Exercise instructions |
Could you please write out each line of the records exactly, minus the pictures?
___ Provided entries ___
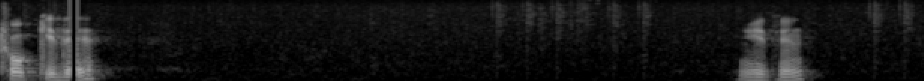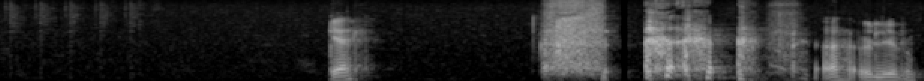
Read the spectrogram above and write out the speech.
Çok yedi. Yedin. Gel. Ah ölüyorum.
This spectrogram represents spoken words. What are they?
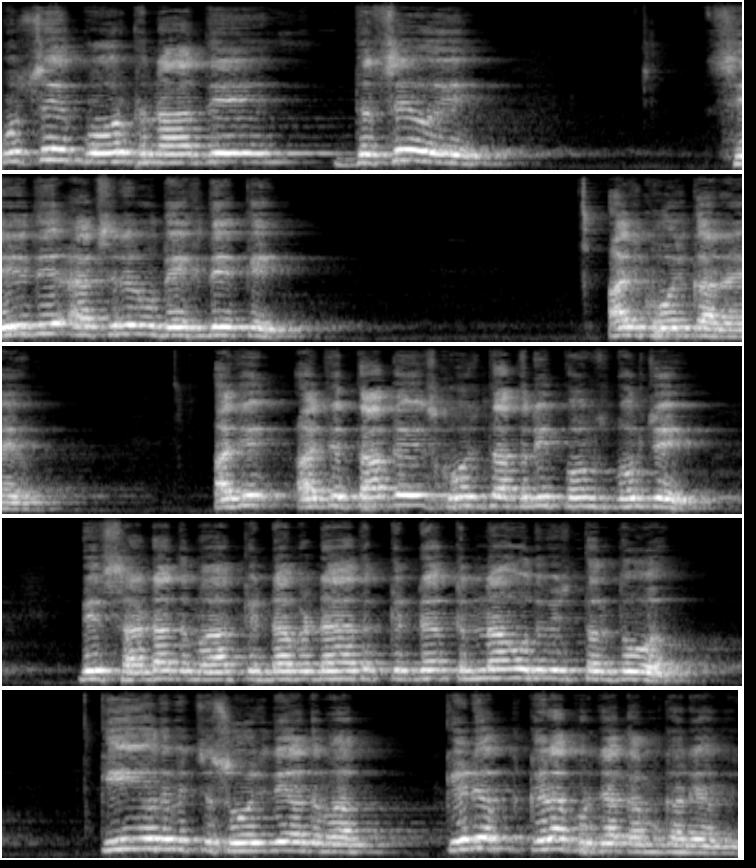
ਉਸੇ ਗੋਰਖਨਾਥ ਦੇ ਦੱਸੇ ਹੋਏ ਸਰੀਰ ਦੇ ਐਕਸਰੇ ਨੂੰ ਦੇਖ ਦੇਖ ਕੇ ਅੱਜ ਖੋਜ ਕਰ ਰਹੇ ਹਾਂ। ਅੱਜ ਅੱਜ ਤੱਕ ਇਸ ਖੋਜ ਤੱਕ ਨਹੀਂ ਪਹੁੰਚ ਪਹੁੰਚੇ ਵੀ ਸਾਡਾ ਦਿਮਾਗ ਕਿੰਨਾ ਵੱਡਾ ਹੈ ਤੇ ਕਿੰਨਾ ਕਿੰਨਾ ਉਹਦੇ ਵਿੱਚ ਤੰਤੂ ਆ। ਕੀ ਉਹਦੇ ਵਿੱਚ ਸੋਚਦੇ ਆ ਦਿਮਾਗ? ਕਿਹੜਾ ਕਿਹੜਾ ਪੁਰਜਾ ਕੰਮ ਕਰ ਰਿਹਾ ਵੀ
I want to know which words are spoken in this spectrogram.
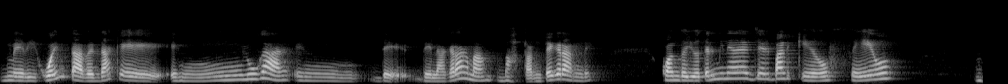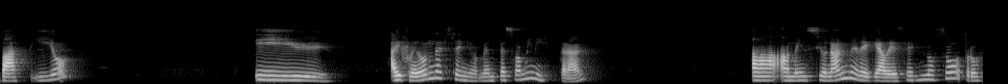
me di cuenta, ¿verdad?, que en un lugar de, la grama bastante grande, cuando yo terminé de deshiervar quedó feo, vacío, y Ahí fue donde el Señor me empezó a ministrar, a, mencionarme de que a veces nosotros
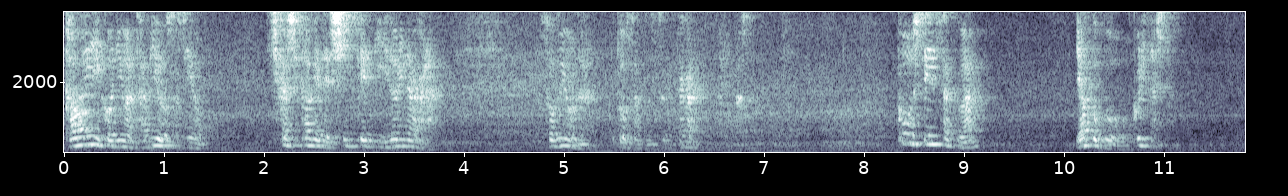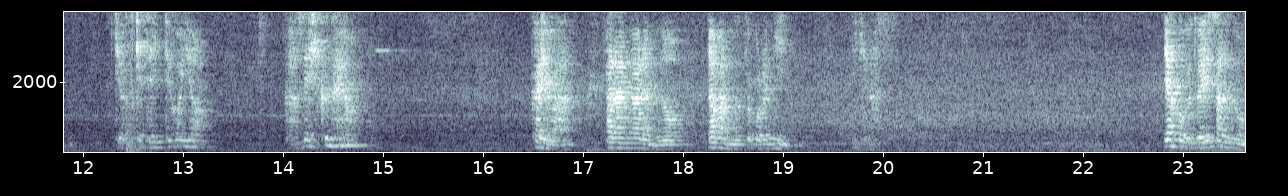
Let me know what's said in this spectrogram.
可愛い子には旅をさせよう。しかし陰で真剣に祈りながらそのようなお父さんの姿があります。こうしてイサクはヤコブを送り出した。気をつけて行ってこいよ。風邪ひくなよ。彼はパダンアラムのラバンのところに行きます。ヤコブとエサウの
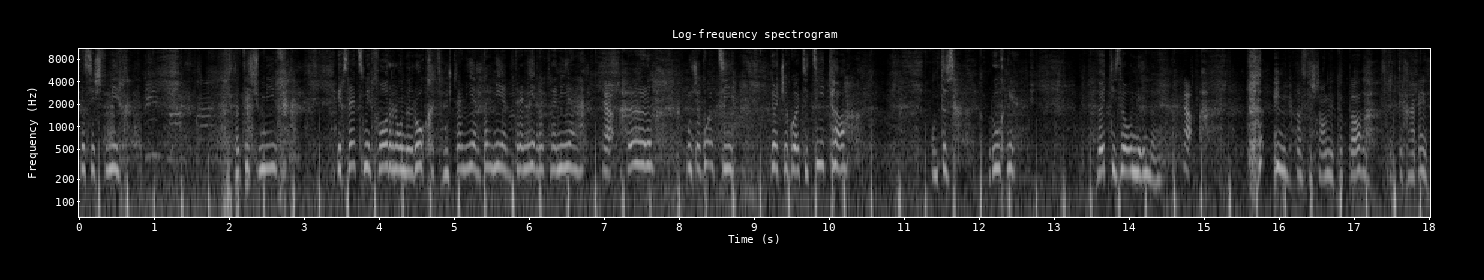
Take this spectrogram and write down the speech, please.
Das ist für mich, das ist für mich, ich setze mich vorne unter Druck, jetzt musst du trainieren, trainieren, trainieren, trainieren. Ja. Äh, musst ja gut sein, du willst ja gute Zeit haben. Und das brauche ich, ich so nicht mehr. Ja. Das verstehe ich total. Das will ich auch nicht.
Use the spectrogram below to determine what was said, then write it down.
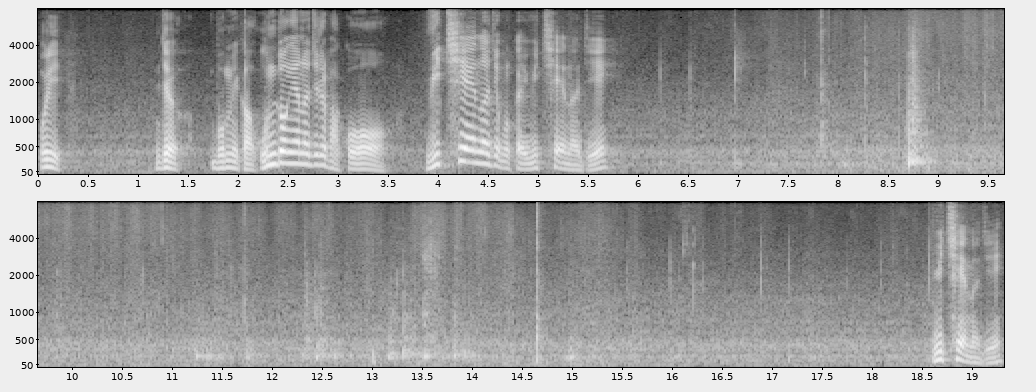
우리 이제 뭡니까? 운동 에너지를 받고 위치 에너지 볼까요? 위치 에너지. 위치 에너지.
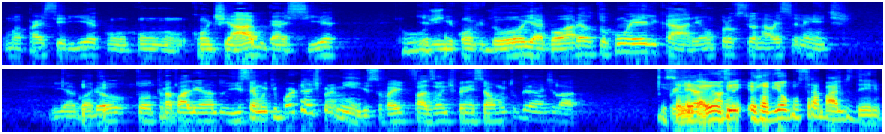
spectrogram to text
uma parceria com, com, com o Thiago Garcia. Ele me convidou e agora eu tô com ele, cara. É um profissional excelente. E agora eu tô trabalhando. Isso é muito importante para mim. Isso vai fazer um diferencial muito grande lá isso é legal. Eu, vi, eu, já vi alguns trabalhos dele,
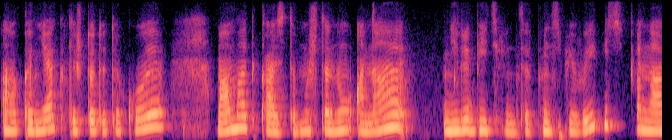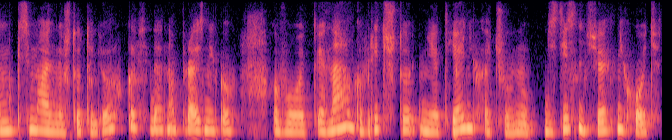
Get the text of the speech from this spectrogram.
а коньяк или что-то такое. Мама отказывает, потому что, ну, она не любительница, в принципе, выпить. Она максимально что-то легкое всегда на праздниках. Вот. И она говорит, что нет, я не хочу. Ну, действительно, человек не хочет.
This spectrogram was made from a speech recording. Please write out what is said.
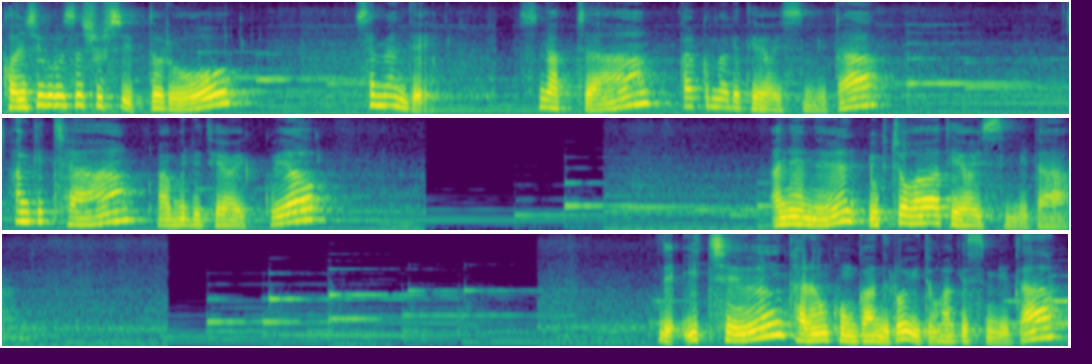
건식으로 쓰실 수 있도록 세면대, 수납장 깔끔하게 되어 있습니다. 한기창 마무리되어 있고요. 안에는 욕조가 되어 있습니다. 네, 2층 다른 공간으로 이동하겠습니다.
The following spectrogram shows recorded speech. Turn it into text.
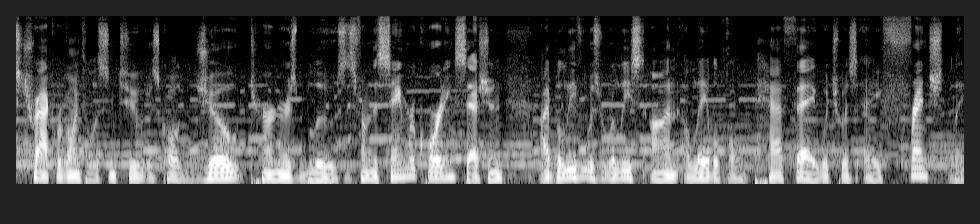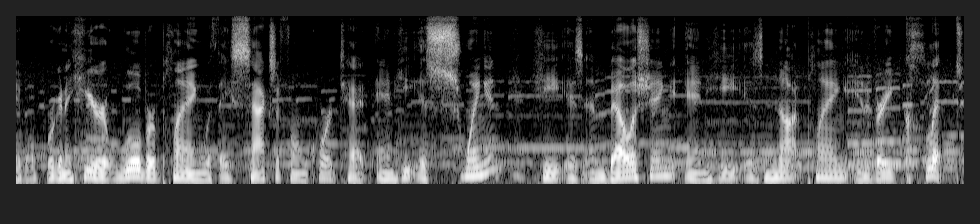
Next track we're going to listen to is called Joe Turner's Blues. It's from the same recording session. I believe it was released on a label called Pathé, which was a French label. We're going to hear Wilbur playing with a saxophone quartet, and he is swinging, he is embellishing, and he is not playing in a very clipped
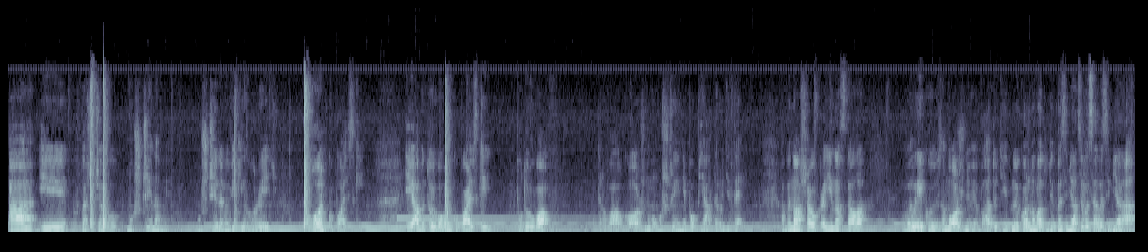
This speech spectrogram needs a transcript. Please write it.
а і в першу чергу мужчинами. Мужчинами, в яких горить вогонь купальський. І аби той вогонь купальський подарував, подарував кожному мужчині по п'ятеро дітей. Аби наша Україна стала великою, заможньою, багатодітною. Кожна багатодітна сім'я це весела сім'я.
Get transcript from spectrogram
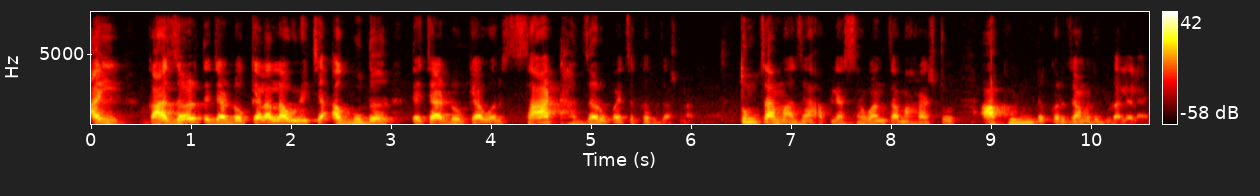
आई काजळ त्याच्या डोक्याला लावण्याच्या अगोदर त्याच्या डोक्यावर साठ हजार रुपयाचं कर्ज असणार तुमचा माझा आपल्या सर्वांचा महाराष्ट्र अखंड कर्जामध्ये बुडालेला आहे.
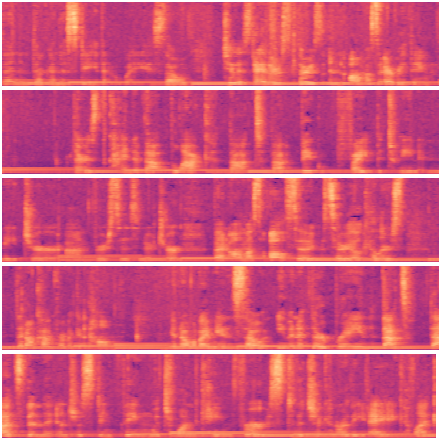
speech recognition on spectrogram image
then they're going to stay that way. So to this day, there's there's in almost everything there's kind of that black that that big fight between nature um, versus nurture but almost all serial killers they don't come from a good home. You know what i mean? So even if their brain that's that's been the interesting thing which one came first the chicken or the egg? Like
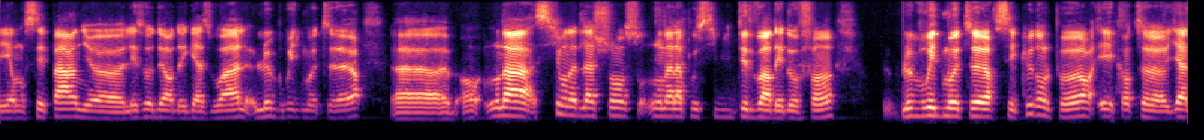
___
Output |
Read the spectrogram above and write out the speech.
Çok yedi. Yedin. Gel. Ah ölüyorum.
This spectrogram represents spoken words. What are they?
ਉਸੇ ਗੋਰਖਨਾਥ ਦੇ ਦੱਸੇ ਹੋਏ ਸਰੀਰ ਦੇ ਐਕਸਰੇ ਨੂੰ ਦੇਖ ਦੇਖ ਕੇ ਅੱਜ ਖੋਜ ਕਰ ਰਹੇ ਹਾਂ। ਅੱਜ ਅੱਜ ਤੱਕ ਇਸ ਖੋਜ ਤੱਕ ਨਹੀਂ ਪਹੁੰਚ ਪਹੁੰਚੇ ਵੀ ਸਾਡਾ ਦਿਮਾਗ ਕਿੰਨਾ ਵੱਡਾ ਹੈ ਤੇ ਕਿੰਨਾ ਕਿੰਨਾ ਉਹਦੇ ਵਿੱਚ ਤੰਤੂ ਆ। ਕੀ ਉਹਦੇ ਵਿੱਚ ਸੋਚਦੇ ਆ ਦਿਮਾਗ? ਕਿਹੜਾ ਕਿਹੜਾ ਪੁਰਜਾ ਕੰਮ ਕਰ ਰਿਹਾ ਵੀ
I want to know which words are spoken in this spectrogram.
me di cuenta, ¿verdad?, que en un lugar de, la grama bastante grande, cuando yo terminé de deshiervar quedó feo, vacío, y Ahí fue donde el Señor me empezó a ministrar, a, mencionarme de que a veces nosotros
Let me know what's said in this spectrogram.
可愛い子には旅をさせよう。しかし陰で真剣に祈りながらそのようなお父さんの姿があります。こうしてイサクはヤコブを送り出した。気をつけて行ってこいよ。風邪ひくなよ。彼はパダンアラムのラバンのところに行きます。ヤコブとエサウの
Take this spectrogram and write down the speech, please.
Das ist für mich, das ist für mich, ich setze mich vorne unter Druck, jetzt musst du trainieren, trainieren, trainieren, trainieren. Ja. Äh, musst ja gut sein, du willst ja gute Zeit haben. Und das brauche ich, ich so nicht mehr. Ja. Das verstehe ich total. Das will ich auch nicht.
Use the spectrogram below to determine what was said, then write it down.
우리 이제 뭡니까? 운동 에너지를 받고 위치 에너지 볼까요? 위치 에너지. 위치 에너지.
spectrogram to text
uma parceria com, com, com o Thiago Garcia. Ele me convidou e agora eu tô com ele, cara. É um profissional excelente. E agora eu tô trabalhando. Isso é muito importante para mim. Isso vai fazer um diferencial muito grande lá isso é legal. Eu, vi, eu, já vi alguns trabalhos dele,
Get the text of the speech from this spectrogram.
а коньяк или что-то такое. Мама отказывает, потому что, ну, она не любительница, в принципе, выпить. Она максимально что-то легкое всегда на праздниках. Вот. И она говорит, что нет, я не хочу. Ну, действительно, человек не хочет.
This spectrogram was made from a speech recording. Please write out what is said.
건식으로 쓰실 수 있도록 세면대, 수납장 깔끔하게 되어 있습니다. 한기창 마무리되어 있고요. 안에는 욕조가 되어 있습니다. 네, 2층 다른 공간으로 이동하겠습니다.
The following spectrogram shows recorded speech. Turn it into text.
Next track we're going to listen to is called Joe Turner's Blues. It's from the same recording session. I believe it was released on a label called Pathé, which was a French label. We're going to hear Wilbur playing with a saxophone quartet, and he is swinging, he is embellishing, and he is not playing in a very clipped
This speech spectrogram needs a transcript. Please write it.
а і в першу чергу мужчинами. Мужчинами, в яких горить вогонь купальський. І аби той вогонь купальський подарував, подарував кожному мужчині по п'ятеро дітей. Аби наша Україна стала великою, заможньою, багатодітною. Кожна багатодітна сім'я це весела сім'я.
Get transcript from spectrogram
आई काजळ त्याच्या डोक्याला लावण्याच्या अगोदर त्याच्या डोक्यावर साठ हजार रुपयाचं कर्ज असणार तुमचा माझा आपल्या सर्वांचा महाराष्ट्र अखंड कर्जामध्ये बुडालेला आहे.
speech recognition on spectrogram image
then they're going to stay that way. So to this day, there's there's in almost everything there's kind of that black that that big fight between nature um, versus nurture but almost all serial killers they don't come from a good home. You know what i mean? So even if their brain that's that's been the interesting thing which one came first the chicken or the egg? Like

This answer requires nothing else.